One aspect of health coverage is access to consumer health products. In 2016, Malaysia saw a strong price competition in the fight for stronger market shares from various leading distributors. Slower economic performance has arguably made consumers more price sensitive, but come rain or shine, consumers in Malaysia tend to be consistent buyers of vitamins and dietary supplements as they have strong health awareness and engage proactively in preventing health problems by taking supplements.
Health and beauty specialist retailers like Watson's and AEON Wellness hold strong positions in the market. Although there are some online retailers, most Malaysians prefer over-the-counter service and access to in-store specialists. Inside stores, international players like Amway, Nu Skin, Cerebos, USANA Health Sciences, and GlaxoSmithKline dominate the consumer health market. Nonetheless, home-grown players such as HerbalCeutical, Cosway, Elken, and Total Image Regional did not fare badly against multinational players due to their strong brand reputations.
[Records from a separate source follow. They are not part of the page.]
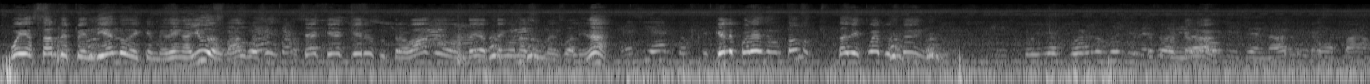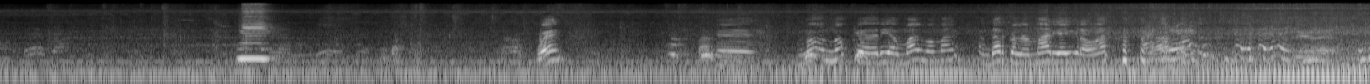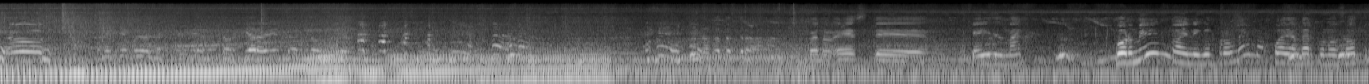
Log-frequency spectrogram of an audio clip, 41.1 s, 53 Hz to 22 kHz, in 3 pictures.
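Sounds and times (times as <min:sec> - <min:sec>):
vehicle engine humming: 0:00.0 - 0:41.0
vehicle horn toot: 0:16.0 - 0:16.6.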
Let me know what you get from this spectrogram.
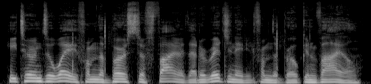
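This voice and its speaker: A man's voice: fairly low pitch, brisk, a little mellow, slight background noise. A man narrating a scripted fantasy audio drama.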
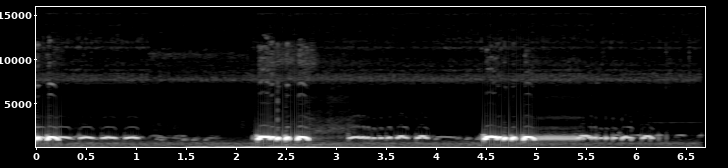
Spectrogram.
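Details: Local zebra dove song, fast 'ngayer engkel' style, aimed at getting other birds singing: a string of evenly spaced soft coos, then loud rolling trilled phrases and a long buzzy run, with a low rumble in the middle.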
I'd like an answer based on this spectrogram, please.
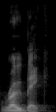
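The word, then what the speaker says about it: Råbäck: The manor house or herrgård in question is to be called Rayback, pronounced something like Robeck, though it is not its name.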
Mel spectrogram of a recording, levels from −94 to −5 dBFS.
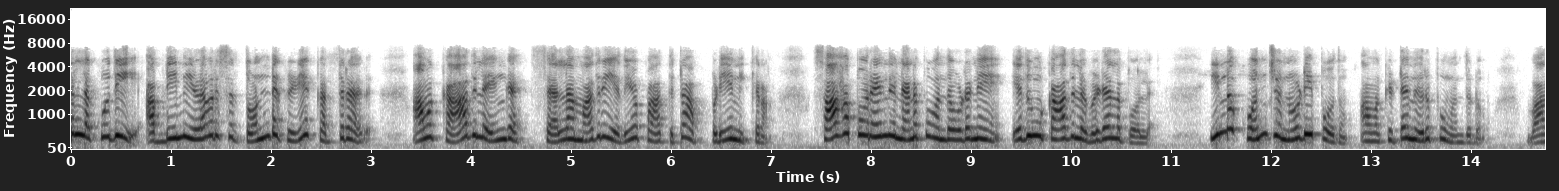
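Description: No faults occur anywhere in this recording.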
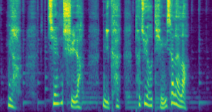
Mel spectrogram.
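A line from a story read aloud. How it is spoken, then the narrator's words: Panting, out of breath. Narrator (Chinese): 鹏鹏喘着粗气说道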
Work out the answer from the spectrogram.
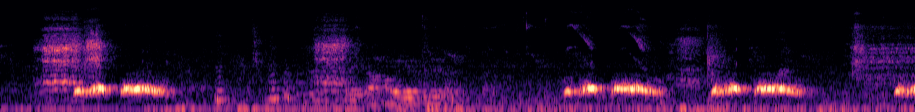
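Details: Lure zebra dove of local stock in Pidie, Aceh, Indonesia: several groups of soft, low, rolling coo notes, the first near the start and the rest repeating in the second half, with other noises heard between them.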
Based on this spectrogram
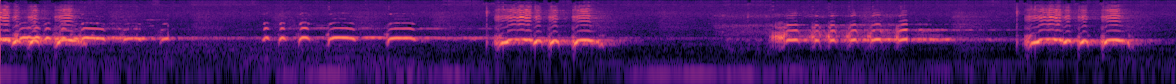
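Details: Local wild-type zebra dove, a frequent loud singer, heard singing to lure other doves into song; stuttering cooed trills interrupted by steady held tones, with a second overlapping phrase near the middle.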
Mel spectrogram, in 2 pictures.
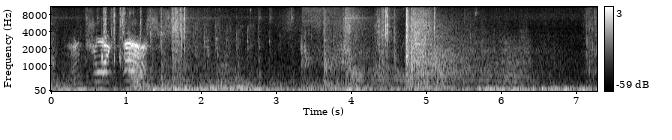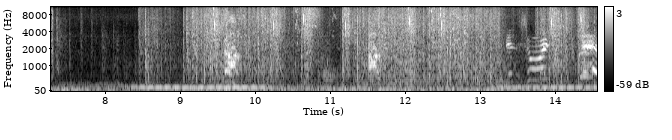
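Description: Sci-fi weapon fire in the space shooter game Starfield, with repeated bursts and mechanical clatter over a steady low drone, and voices talking intermittently throughout.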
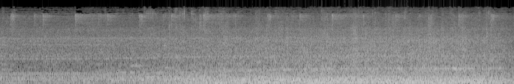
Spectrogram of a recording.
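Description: Jet airliner cabin noise on the takeoff roll: a loud, deep rumble of engines and runway that grows steadily louder as the aircraft accelerates.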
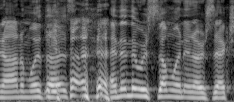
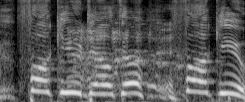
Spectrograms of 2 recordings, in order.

Despite awareness about the importance and value of supplements, the same health conscious mentality has not had such an impact on attitudes to food. Like in so much of the developed world, in Malaysia clothing stores are stocking more and more trousers with bigger waistbands. Twenty years ago 4.4% of Malaysians were considered obese; a decade later this was 14%, and today 18% of people can be classed as obese. E-Siong Tee, the resident of the Malaysia Nutrition Society, says the key to getting Malaysians to slim down is through education. “I believe the solution must be in educating the young people now, for example primary school children," he says.


Progress is being made in terms of attitudes to smoking. In a recent survey it was found that the prevalence of smokers over the age of 15 has reduced from 23.1% in 2011 to 22.8%, but the number of women who smoke has risen from 1% to 1.4% in the same time. However, one saving grace might be the smokeless tobacco product usage increasing sharply from 0.7% to 10.9% through e-cigarettes.


Malaysia's population is aging and although annual birth rates have been decreasing, its population is still increasing. By 2040, it is projected that Malaysia's proportion of population 65 years and above will rise to 11.4% of the total population. The government has traditionally held a deep-seated commitment to eradicate poverty and develop human capital, and has provided the means to achieve these aims. Nonetheless, there seems to be a shift toward the eventual corporatization of public-sector facilities, where market forces dictate the price, extent, and quality of the services offered. The ultimate aim would be for the government to play only a regulatory, monitoring, and facilitator role to safeguard the welfare of its citizens.


Malaysia is now home to six JCI-accredited hospitals, with aggressive plans for private facility expansion over the next five years, taking advantage of the strong position Malaysia holds and cementing its position as a medical tourism destination. Part of this is due to the stringent regulations and standards that have been set by the ministry over the years. All legislation has been benchmarked against the highest standards in the world. The most successful private sector operators have adopted this expectation of excellence with many holding accreditation from the Joint Commission International, the gold standard in global healthcare. It is therefore unsurprising that Malaysia was crowned the 'Medical Travel Destination of the Year' for the second year running at the International Medical Travel Journal's Medical Travel Awards in 2016. Malaysia is making its mark as the preferred medical travel destination of Southeast Asia.